> Instructions to follow:
Restate every record word for word, without the pictures.

-- Opening Marker --

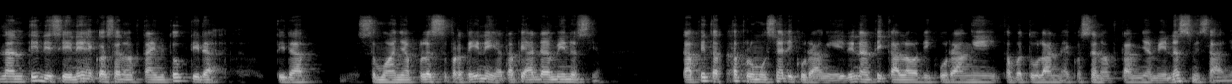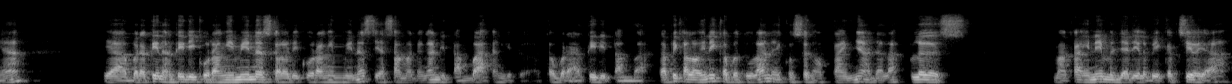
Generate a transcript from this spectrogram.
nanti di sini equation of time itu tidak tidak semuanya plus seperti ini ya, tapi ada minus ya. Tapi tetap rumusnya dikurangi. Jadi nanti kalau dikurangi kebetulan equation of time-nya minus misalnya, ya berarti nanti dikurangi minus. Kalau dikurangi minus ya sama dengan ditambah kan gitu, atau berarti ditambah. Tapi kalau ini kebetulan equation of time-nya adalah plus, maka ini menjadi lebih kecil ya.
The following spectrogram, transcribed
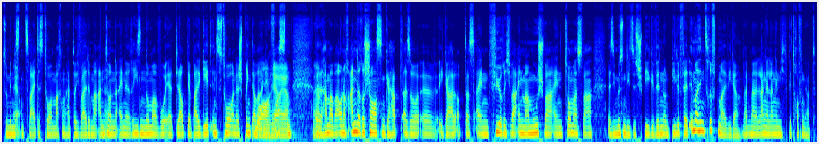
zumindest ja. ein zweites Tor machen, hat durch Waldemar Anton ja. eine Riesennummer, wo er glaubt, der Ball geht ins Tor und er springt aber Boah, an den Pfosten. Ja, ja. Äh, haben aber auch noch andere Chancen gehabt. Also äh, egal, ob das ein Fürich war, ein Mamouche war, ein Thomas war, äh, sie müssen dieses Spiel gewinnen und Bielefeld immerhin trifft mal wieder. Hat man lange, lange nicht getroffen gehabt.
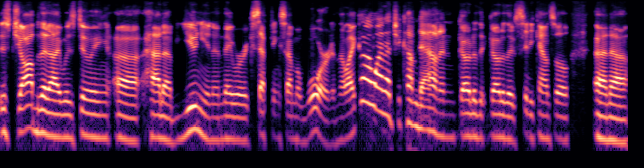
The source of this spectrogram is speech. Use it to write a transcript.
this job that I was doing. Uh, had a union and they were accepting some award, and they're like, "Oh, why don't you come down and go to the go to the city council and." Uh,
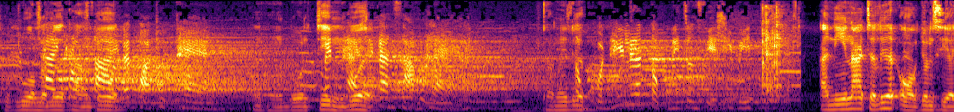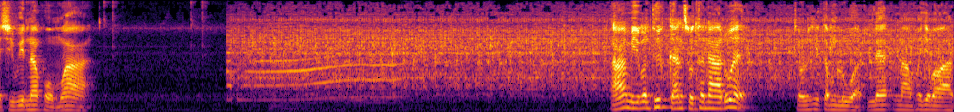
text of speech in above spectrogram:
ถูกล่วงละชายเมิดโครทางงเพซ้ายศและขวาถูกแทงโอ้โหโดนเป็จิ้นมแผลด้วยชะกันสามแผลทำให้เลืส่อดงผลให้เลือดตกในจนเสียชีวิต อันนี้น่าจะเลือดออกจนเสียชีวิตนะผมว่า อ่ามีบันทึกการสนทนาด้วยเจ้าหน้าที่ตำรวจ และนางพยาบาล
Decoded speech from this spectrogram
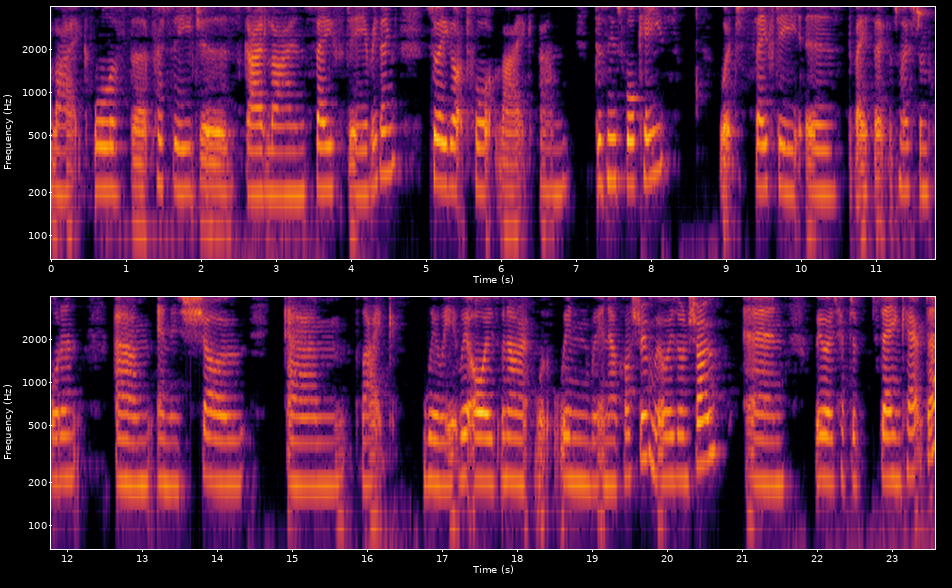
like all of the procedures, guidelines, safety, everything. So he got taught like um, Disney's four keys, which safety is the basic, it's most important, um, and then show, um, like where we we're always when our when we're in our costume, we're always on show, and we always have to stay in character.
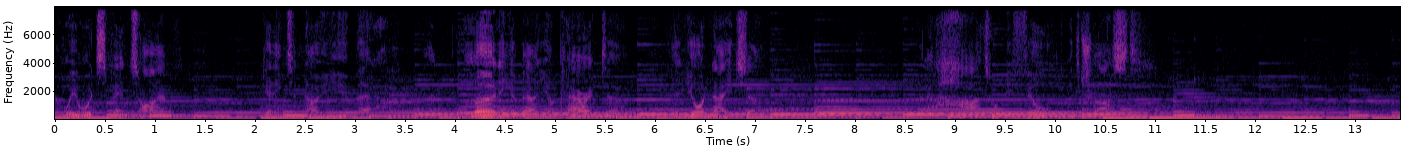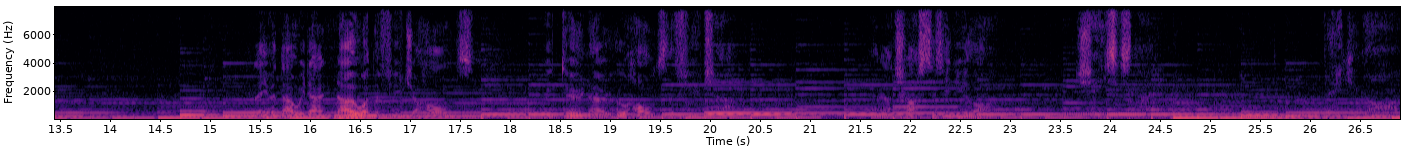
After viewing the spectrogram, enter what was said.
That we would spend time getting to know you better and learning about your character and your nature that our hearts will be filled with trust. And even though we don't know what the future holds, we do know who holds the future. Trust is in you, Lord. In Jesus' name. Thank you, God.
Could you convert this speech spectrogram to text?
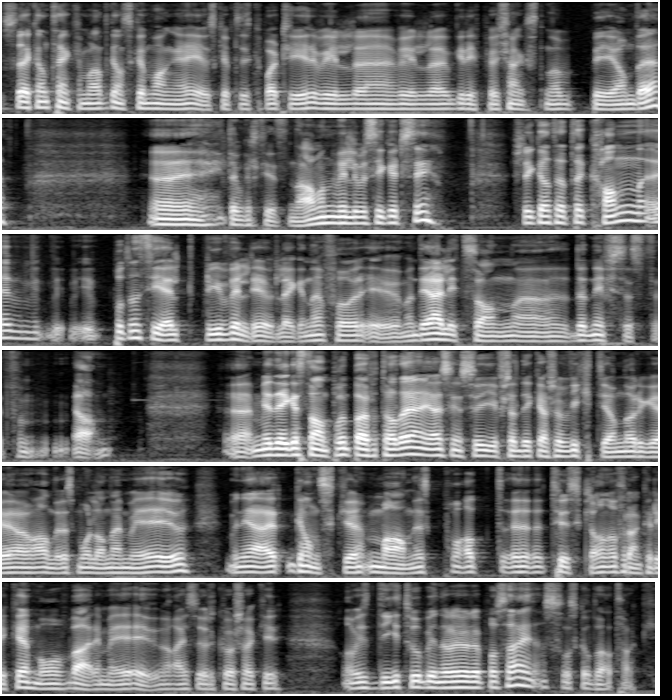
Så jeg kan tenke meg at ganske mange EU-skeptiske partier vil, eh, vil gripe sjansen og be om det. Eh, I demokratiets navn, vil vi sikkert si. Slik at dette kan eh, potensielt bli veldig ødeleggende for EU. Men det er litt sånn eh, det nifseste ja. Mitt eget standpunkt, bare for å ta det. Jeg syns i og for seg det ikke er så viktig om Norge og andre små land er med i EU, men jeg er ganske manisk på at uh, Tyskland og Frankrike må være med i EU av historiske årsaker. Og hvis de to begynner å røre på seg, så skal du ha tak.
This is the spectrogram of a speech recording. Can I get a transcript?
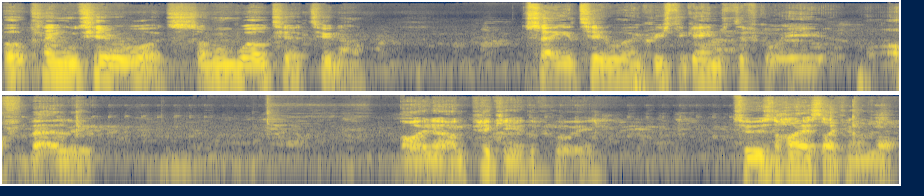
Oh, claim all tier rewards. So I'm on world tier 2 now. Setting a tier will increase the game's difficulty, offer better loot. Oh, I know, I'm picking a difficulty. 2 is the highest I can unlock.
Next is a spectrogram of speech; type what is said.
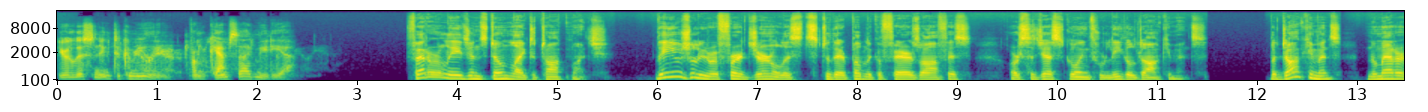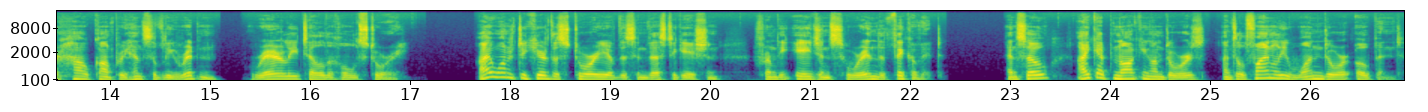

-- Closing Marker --

> Task response:
Generate a transcript from this spectrogram.
nanti di sini equation of time itu tidak tidak semuanya plus seperti ini ya, tapi ada minus ya. Tapi tetap rumusnya dikurangi. Jadi nanti kalau dikurangi kebetulan equation of time-nya minus misalnya, ya berarti nanti dikurangi minus. Kalau dikurangi minus ya sama dengan ditambah kan gitu, atau berarti ditambah. Tapi kalau ini kebetulan equation of time-nya adalah plus, maka ini menjadi lebih kecil ya.
The following spectrogram, transcribed
zumindest ja. ein zweites Tor machen, hat durch Waldemar Anton ja. eine Riesennummer, wo er glaubt, der Ball geht ins Tor und er springt aber Boah, an den Pfosten. Ja, ja. Äh, haben aber auch noch andere Chancen gehabt. Also äh, egal, ob das ein Fürich war, ein Mamouche war, ein Thomas war, äh, sie müssen dieses Spiel gewinnen und Bielefeld immerhin trifft mal wieder. Hat man lange, lange nicht getroffen gehabt.
The source of this spectrogram is speech. Use it to write a transcript.
this job that I was doing. Uh, had a union and they were accepting some award, and they're like, "Oh, why don't you come down and go to the go to the city council and." Uh,
text of speech in above spectrogram:
ถูกล่วงละชายเมิดโครทางงเพซ้ายศและขวาถูกแทงโอ้โหโดนเป็จิ้นมแผลด้วยชะกันสามแผลทำให้เลืส่อดงผลให้เลือดตกในจนเสียชีวิต อันนี้น่าจะเลือดออกจนเสียชีวิตนะผมว่า อ่ามีบันทึกการสนทนาด้วยเจ้าหน้าที่ตำรวจ และนางพยาบาล
Decoded speech from this spectrogram
like all of the procedures, guidelines, safety, everything. So he got taught like um, Disney's four keys, which safety is the basic, it's most important, um, and then show, um, like where we we're always when our when we're in our costume, we're always on show, and we always have to stay in character.
After viewing the spectrogram, enter what was said.
That we would spend time getting to know you better and learning about your character and your nature that our hearts will be filled with trust. And even though we don't know what the future holds, we do know who holds the future. Trust is in you, Lord. In Jesus' name. Thank you, God.
Could you convert this speech spectrogram to text?
Så jeg kan tenke meg at ganske mange EU-skeptiske partier vil, eh, vil gripe sjansen og be om det. Eh, I demokratiets navn, vil vi sikkert si. Slik at dette kan eh, potensielt bli veldig ødeleggende for EU. Men det er litt sånn eh, det nifseste ja. Mitt eget standpunkt, bare for å ta det. Jeg syns i og for seg det ikke er så viktig om Norge og andre små land er med i EU, men jeg er ganske manisk på at uh, Tyskland og Frankrike må være med i EU av historiske årsaker. Og hvis de to begynner å røre på seg, så skal du ha tak.
This is the spectrogram of a speech recording. Can I get a transcript?
Oh, claim all tier rewards. So I'm on world tier 2 now. Setting a tier will increase the game's difficulty, offer better loot. Oh, I know, I'm picking a difficulty. 2 is the highest I can unlock.
Next is a spectrogram of speech; type what is said.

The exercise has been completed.